When you reach the line containing "Mel spectrogram, 30.2" in the entries below, begin reproducing lines exactly, and stop once the line containing "Language, sex, state, district, pitch, loudness, pitch" is done.

Stored items from a collection
• • •

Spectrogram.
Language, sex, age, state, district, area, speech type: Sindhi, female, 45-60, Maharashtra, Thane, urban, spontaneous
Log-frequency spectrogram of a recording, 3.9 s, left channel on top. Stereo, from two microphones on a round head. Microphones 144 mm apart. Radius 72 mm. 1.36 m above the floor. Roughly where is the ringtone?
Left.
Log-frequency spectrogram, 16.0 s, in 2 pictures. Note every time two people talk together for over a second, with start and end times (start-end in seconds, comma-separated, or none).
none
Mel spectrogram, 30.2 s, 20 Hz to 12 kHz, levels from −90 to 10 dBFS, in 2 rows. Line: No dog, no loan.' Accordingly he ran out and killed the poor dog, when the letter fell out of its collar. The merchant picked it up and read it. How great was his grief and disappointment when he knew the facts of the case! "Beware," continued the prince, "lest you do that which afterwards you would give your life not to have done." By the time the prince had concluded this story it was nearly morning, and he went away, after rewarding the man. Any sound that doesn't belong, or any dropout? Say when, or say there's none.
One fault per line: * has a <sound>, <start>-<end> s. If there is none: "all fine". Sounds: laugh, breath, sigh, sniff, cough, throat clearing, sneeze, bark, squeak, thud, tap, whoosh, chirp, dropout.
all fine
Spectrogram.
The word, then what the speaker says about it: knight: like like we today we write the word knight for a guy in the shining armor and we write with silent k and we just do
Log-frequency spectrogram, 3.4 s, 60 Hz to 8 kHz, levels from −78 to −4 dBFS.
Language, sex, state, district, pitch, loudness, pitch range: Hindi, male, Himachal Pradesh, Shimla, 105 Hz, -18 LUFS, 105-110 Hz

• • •

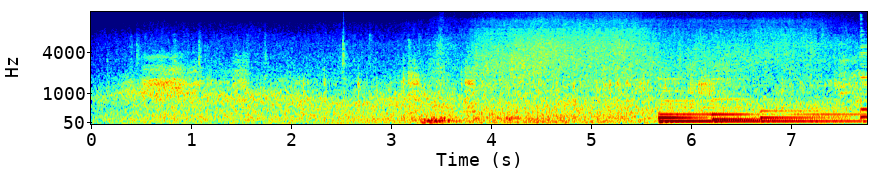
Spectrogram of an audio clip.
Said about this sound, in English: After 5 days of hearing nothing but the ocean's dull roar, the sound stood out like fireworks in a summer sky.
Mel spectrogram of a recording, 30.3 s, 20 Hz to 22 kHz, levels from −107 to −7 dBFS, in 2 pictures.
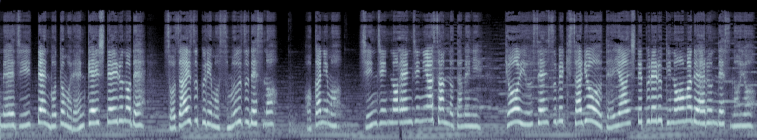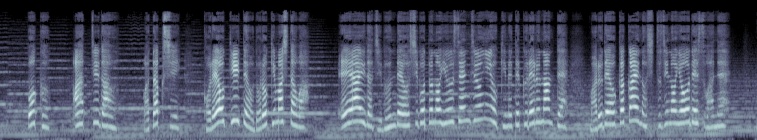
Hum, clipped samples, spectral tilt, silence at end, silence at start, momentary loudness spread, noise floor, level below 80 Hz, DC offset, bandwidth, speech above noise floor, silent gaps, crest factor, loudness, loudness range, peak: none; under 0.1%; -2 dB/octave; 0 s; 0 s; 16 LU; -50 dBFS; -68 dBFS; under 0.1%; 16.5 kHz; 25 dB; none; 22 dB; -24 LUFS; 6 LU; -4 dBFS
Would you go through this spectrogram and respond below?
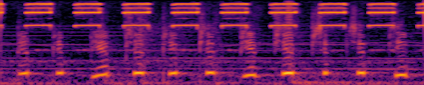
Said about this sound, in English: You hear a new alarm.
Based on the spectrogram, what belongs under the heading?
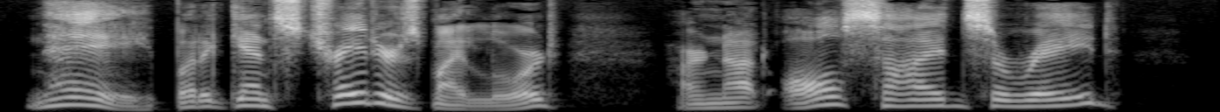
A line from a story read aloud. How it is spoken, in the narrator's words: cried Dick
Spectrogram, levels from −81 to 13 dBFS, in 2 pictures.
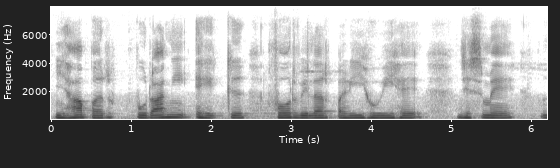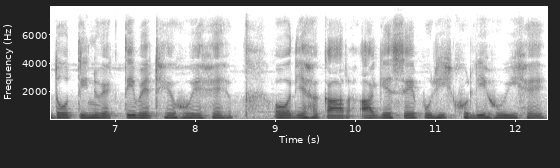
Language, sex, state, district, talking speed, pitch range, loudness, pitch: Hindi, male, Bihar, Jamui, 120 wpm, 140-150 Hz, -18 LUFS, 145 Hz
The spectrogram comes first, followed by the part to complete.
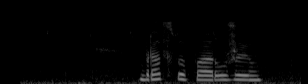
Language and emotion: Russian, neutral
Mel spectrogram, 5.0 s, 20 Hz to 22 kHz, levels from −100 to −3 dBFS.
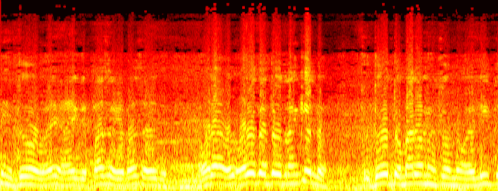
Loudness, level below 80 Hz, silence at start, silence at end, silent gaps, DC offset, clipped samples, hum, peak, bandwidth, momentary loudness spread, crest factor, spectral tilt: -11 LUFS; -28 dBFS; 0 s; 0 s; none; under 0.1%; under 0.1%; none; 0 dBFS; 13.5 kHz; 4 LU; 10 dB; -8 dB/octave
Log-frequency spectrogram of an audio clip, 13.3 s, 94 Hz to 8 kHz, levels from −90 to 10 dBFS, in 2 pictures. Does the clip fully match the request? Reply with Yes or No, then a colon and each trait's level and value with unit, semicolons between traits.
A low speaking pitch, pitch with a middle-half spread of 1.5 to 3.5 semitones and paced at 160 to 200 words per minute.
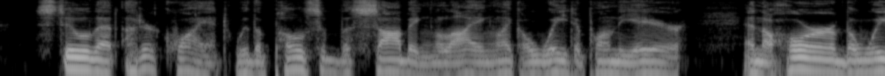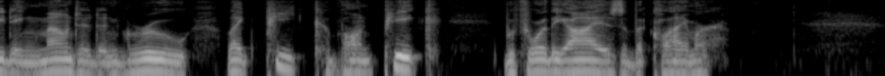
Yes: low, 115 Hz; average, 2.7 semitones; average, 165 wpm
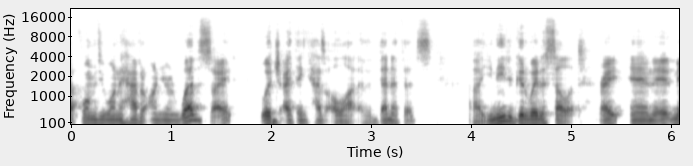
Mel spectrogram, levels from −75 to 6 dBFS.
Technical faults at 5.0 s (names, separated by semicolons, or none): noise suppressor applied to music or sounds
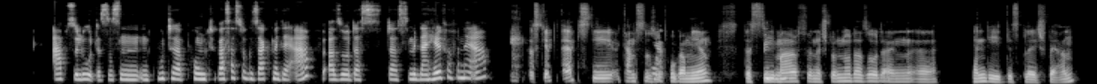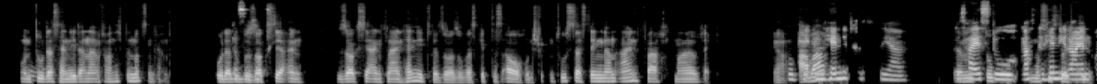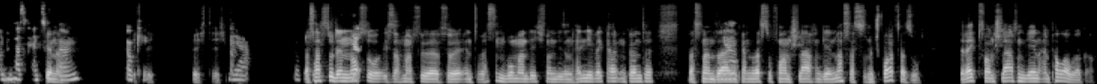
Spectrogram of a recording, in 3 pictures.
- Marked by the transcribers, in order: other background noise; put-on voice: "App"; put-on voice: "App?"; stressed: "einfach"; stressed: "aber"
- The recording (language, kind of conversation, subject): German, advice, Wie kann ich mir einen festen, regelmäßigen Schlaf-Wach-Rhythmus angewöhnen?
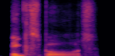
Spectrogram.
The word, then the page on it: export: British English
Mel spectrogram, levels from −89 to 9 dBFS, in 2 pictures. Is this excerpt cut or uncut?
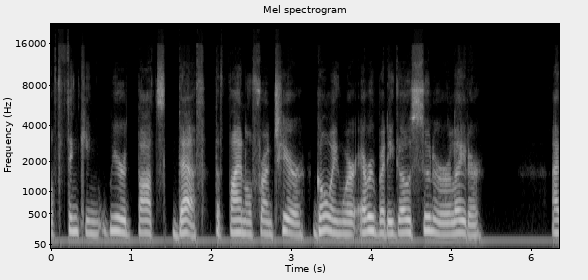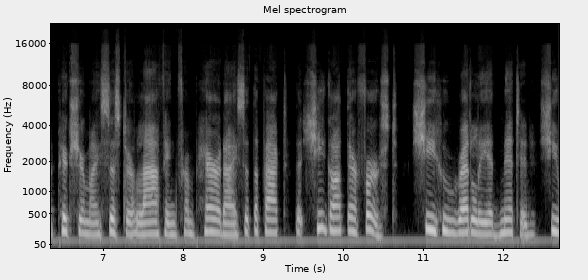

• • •

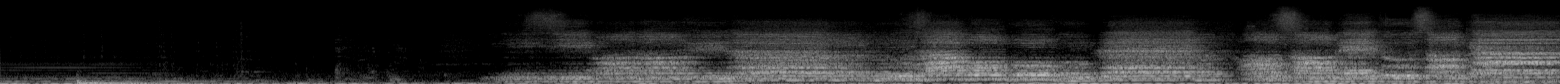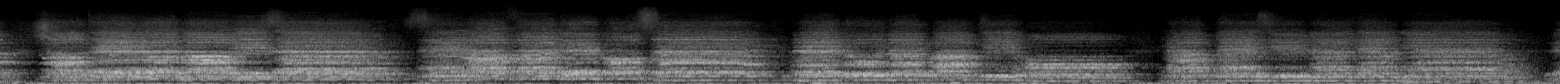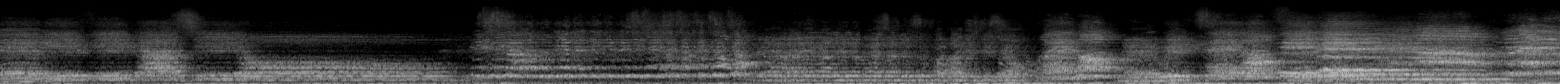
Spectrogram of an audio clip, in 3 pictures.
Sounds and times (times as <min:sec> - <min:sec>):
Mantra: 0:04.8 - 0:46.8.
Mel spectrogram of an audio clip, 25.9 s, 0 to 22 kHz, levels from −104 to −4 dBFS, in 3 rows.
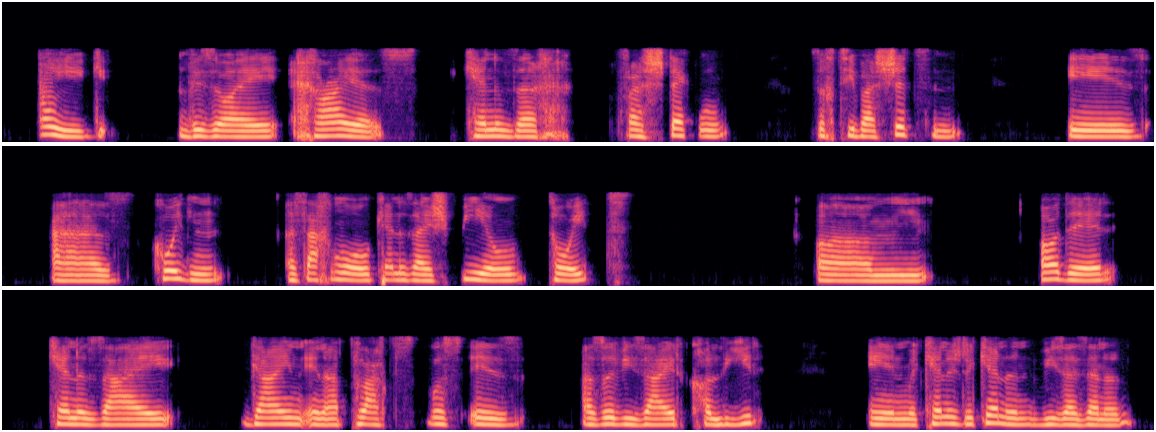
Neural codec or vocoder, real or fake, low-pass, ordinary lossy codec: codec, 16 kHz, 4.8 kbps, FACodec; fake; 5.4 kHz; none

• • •

## Exercise solution
Mel spectrogram, 30.2 s, 20 Hz to 12 kHz, levels from −90 to 10 dBFS, in 2 rows. Line: No dog, no loan.' Accordingly he ran out and killed the poor dog, when the letter fell out of its collar. The merchant picked it up and read it. How great was his grief and disappointment when he knew the facts of the case! "Beware," continued the prince, "lest you do that which afterwards you would give your life not to have done." By the time the prince had concluded this story it was nearly morning, and he went away, after rewarding the man. Any sound that doesn't belong, or any dropout? Say when, or say there's none.
One fault per line: * has a <sound>, <start>-<end> s. If there is none: "all fine". Sounds: laugh, breath, sigh, sniff, cough, throat clearing, sneeze, bark, squeak, thud, tap, whoosh, chirp, dropout.
all fine
Spectrogram.
The word, then what the speaker says about it: knight: like like we today we write the word knight for a guy in the shining armor and we write with silent k and we just do
Log-frequency spectrogram, 3.4 s, 60 Hz to 8 kHz, levels from −78 to −4 dBFS.
Language, sex, state, district, pitch, loudness, pitch range: Hindi, male, Himachal Pradesh, Shimla, 105 Hz, -18 LUFS, 105-110 Hz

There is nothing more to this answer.